    That's a gross mischaracterization of what Republicans have done. From Ryan's budget recommendations to eliminate the deficit, to Republican suggestions concerning Healthcare reform (e.g. eliminating restrictions across state lines to bring down price) the Republicans have been doing a lot more than just saying "no". Unfortunately, the response from the Democrats has been to shut the Republicans out of the process completely, or in Obama's words when Republicans complained about it: "I won."

    "The Republicans may have succeeded in bringing down Obama's approval numbers, but they do not appear united on bringing forward solutions to offset his policies or legislative achievements."

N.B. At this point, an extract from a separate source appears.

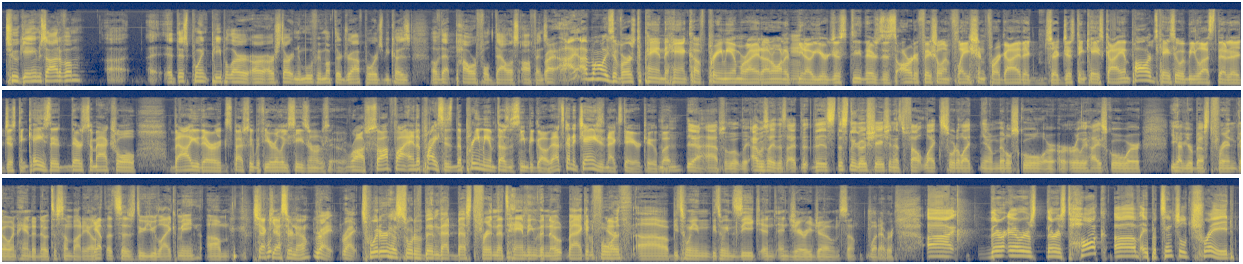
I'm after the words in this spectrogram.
two games out of him, uh, at this point, people are, are are starting to move him up their draft boards because of that powerful Dallas offense. Right. I, I'm always averse to paying the handcuff premium, right? I don't want to, mm-hmm. you know, you're just, there's this artificial inflation for a guy that's a uh, just in case guy. In Pollard's case, it would be less than a just in case. There, there's some actual value there, especially with the early season roster. So I'm fine. And the prices, the premium doesn't seem to go. That's going to change the next day or two, but. Mm-hmm. Yeah, absolutely. I would say this: I, this this negotiation has felt like sort of like you know middle school or, or early high school, where you have your best friend go and hand a note to somebody else Yep. that says, "Do you like me?" Um, Check yes or no. Right, right. Twitter has sort of been that best friend that's handing the note back and forth uh, between between Zeke and, and Jerry Jones. So whatever. Uh, there is there is talk of a potential trade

    As others have pointed out, the Republicans have been largely silenced in Congress. They can't block legislation, they've been excluded from almost every policy decision, and they didn't even have the numbers to fillibuster in Congress until the Massachusetts special election gained them Kennedy's Senate seat. Obama's approval number problem is entirely of his own making.

    The second sentence in that paragraph, however, is entirely true. The Republicans do not have a clear leader, and consequently the solutions and suggestions they bring forward do not come from a united front or a coherent platform. This is a real problem, and means that if Republicans do well in November (and I don't think they'll do as well as they think they will) it will be largely because of the mess the Dems are making, not because of a Contract with America kind of political win.

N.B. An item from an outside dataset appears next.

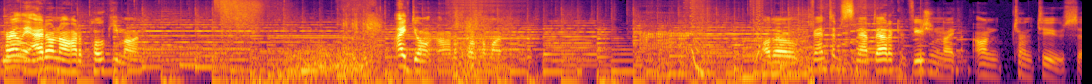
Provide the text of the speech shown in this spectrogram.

    • Gaunilon. I do not agree. I think this is one of the best blog ever posted by Parisella. Balanced. Fair. Well thought.

      • I think The Boxer may be onto something. The Republicans just obstruct , pander to Tea Party types , pay lip service to being against racism . The dems in Congress are often embarassing but the Republicans are just hypocritical and literally lie about their record .

  11. To suggest the Republicans have no ideas is media manipulation of the worst sort.

    They have ideas that simply aren't being reported by a press doing its best to slavage the horrific mess of its team.

    Paul Ryan's is notable, but there are many others. Many Republican legislative ammendments just died without being considered by the Dems, and the media, falsely, reported as if they never existed.

    To many who weren't aware of this, you can be excused. The left leaning media in the US isn't in the business of informing. In the world of politics their role is strictly to advocate. That they do so under the guise of impartial reporting is what's so despicable.

    • Bullchet !!!Or bullcr..! Same thing . They said NO from the beginning . No way they were going to let him do something historic.
      Tell me the many others . No one takes Goody Two Shoes Plain seriously , Romney seems made out of wax and can`t explain that Obama stole his healthcare plan , Gingrich is a liabilty but the smartest, Jeb Bush is the best but he called BUSH,and everyone runs away from Ryan.
      Hear this Chet :It is the party of NO!!!!!!!!Obstruction and NOT construction !!!!!!Tax cutsto build deficits (reagan and Bush).
      Now tell me another Bullchet story.